Osteoporosis Drug a Better HRT?
Evista Offers Promise of Disease Prevention for Older Women
June 5, 2003 -- New research is under way to determine if the broken promise of hormone replacement therapy with estrogen and progestins can be fulfilled after all.
The hope is that the osteoporosis drug Evista can lower the risk of breast cancer, heart disease, and osteoporosis in elderly women without increasing their risk for other diseases. Evista is in a class of drugs known as selective estrogen receptor modulators (SERMs).
A study to be published in the July 1 issue of the journal Cancer suggests the Evista investigation may be on the right track: Researchers believe SERM treatment in breast cancer patients may protect them against heart attack.
Lower Heart-Attack Risk
They found that survivors of early breast cancer had a one-third lower risk of heart attack than women without breast cancer. The relationship between lower heart-attack risk in breast cancer survivors was even more significant in women with documented risk factors for heart disease.
The preliminary findings must be confirmed in clinical trials. But lead researcher Elizabeth Lamont, MD, speculates it is not the breast cancer itself, but the treatment for the disease protects against heart disease. The estrogen-modulating drug tamoxifen is the most widely used drug therapy for early-stage breast cancer, and it has also been shown to lower cholesterol levels and protect against osteoporosis.
Tamoxifen and Evista (raloxifene) are both SERMs, meaning they act on some parts of the body that are responsive to the hormone estrogen -- but not all. Evista is considered a more promising drug for prevention of diseases other than breast cancer because it is safer than tamoxifen. Tamoxifen has some estrogen-like effects especially within the uterus and can increase the risk of endometrial cancer.
"Evista lowers LDL cholesterol and does many of the good things tamoxifen does, but it doesn't seem to have the estrogenic tickle that is associated with an increased risk for endometrial cancer," says cancer researcher Craig Jordan, PhD, who developed tamoxifen three decades ago.
"It may be that Evista will protect against all of these diseases of aging, but we have to wait for the clinical evidence." Jordan is director of the Lynn Sage Breast Cancer Research Program at Northwestern University.
Could Provide 'Widespread' Protection
The Raloxifene Use for the Heart (RUTH) trial, which includes just over 10,000 women in 26 countries who are at risk for heart disease, is designed to determine whether the SERM lowers the risk of coronary events and reduces the risk of breast cancer.
Principal investigator Lori Mosca, MD, PhD, tells WebMD that definitive findings should be published within five years.
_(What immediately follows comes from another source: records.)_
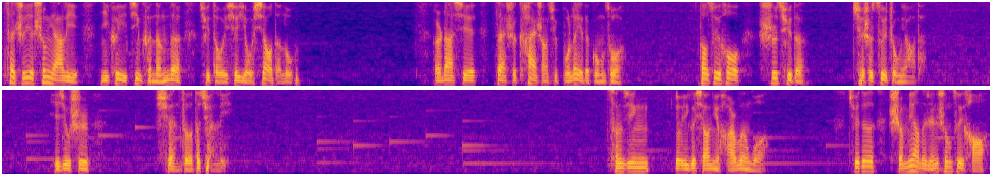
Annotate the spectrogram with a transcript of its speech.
在职业生涯里，你可以尽可能的去走一些有效的路，而那些暂时看上去不累的工作，到最后失去的，却是最重要的，也就是选择的权利。曾经有一个小女孩问我，觉得什么样的人生最好？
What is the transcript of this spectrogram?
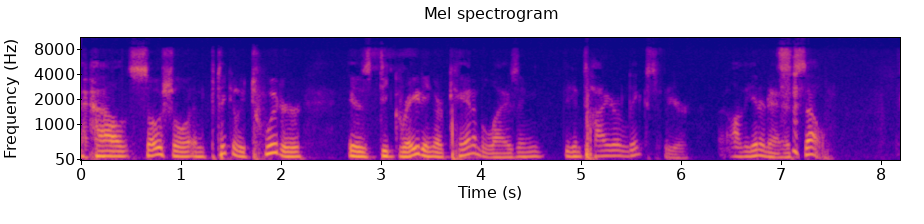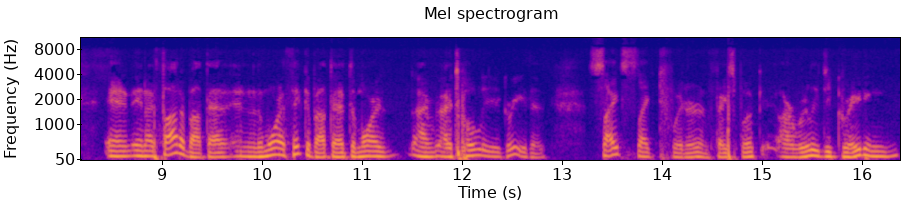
how social and particularly Twitter is degrading or cannibalizing the entire link sphere on the internet itself. and and I thought about that, and the more I think about that, the more I, I, I totally agree that sites like Twitter and Facebook are really degrading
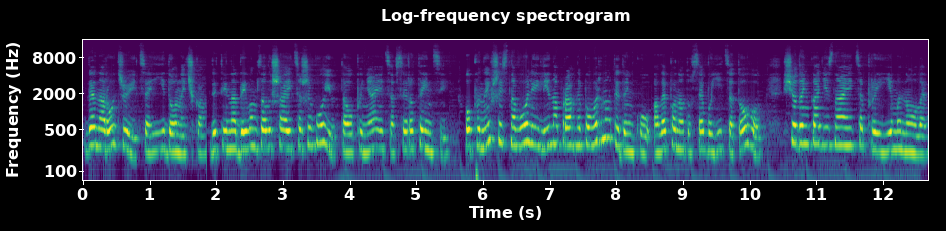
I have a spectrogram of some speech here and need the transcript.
де народжується її донечка. Дитина дивом залишається живою та опиняється в сиротинці. Опинившись на волі, Ліна прагне повернути доньку, але понад усе боїться того, що донька дізнається про її минуле.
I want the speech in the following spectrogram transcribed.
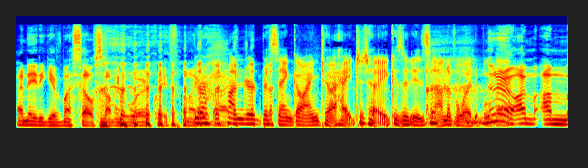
I need to give myself something to work with when I You're hundred percent going to. I hate to tell you because it is unavoidable. No, no, no, I'm, I'm,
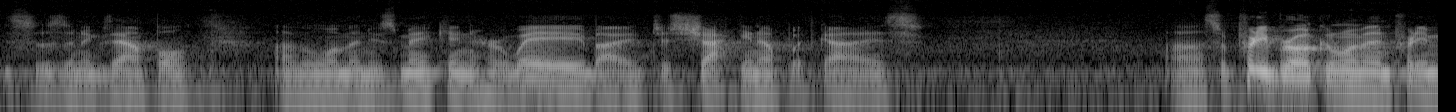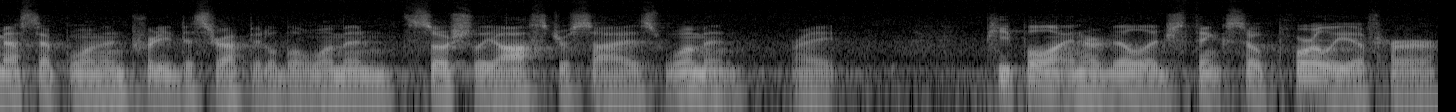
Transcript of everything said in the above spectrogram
this is an example of a woman who's making her way by just shacking up with guys. Uh, so pretty broken woman, pretty messed up woman, pretty disreputable woman, socially ostracized woman, right? People in her village think so poorly of her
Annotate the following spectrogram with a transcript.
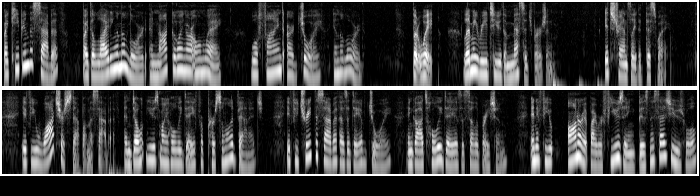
By keeping the Sabbath, by delighting in the Lord and not going our own way, we'll find our joy in the Lord. But wait, let me read to you the message version. It's translated this way if you watch your step on the Sabbath and don't use my holy day for personal advantage, if you treat the Sabbath as a day of joy and God's holy day as a celebration, and if you honor it by refusing business as usual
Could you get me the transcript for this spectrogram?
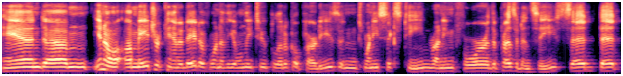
And, um, you know, a major candidate of one of the only two political parties in 2016 running for the presidency said that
Mosca is a spokeswoman for the American Heart Association and director of preventive cardiology at New York Presbyterian Hospital.
"This drug has the potential for very widespread utilization in postmenopausal women, because the conditions that it would impact -- heart disease, breast cancer, and osteoporosis -- are major health concerns," she says.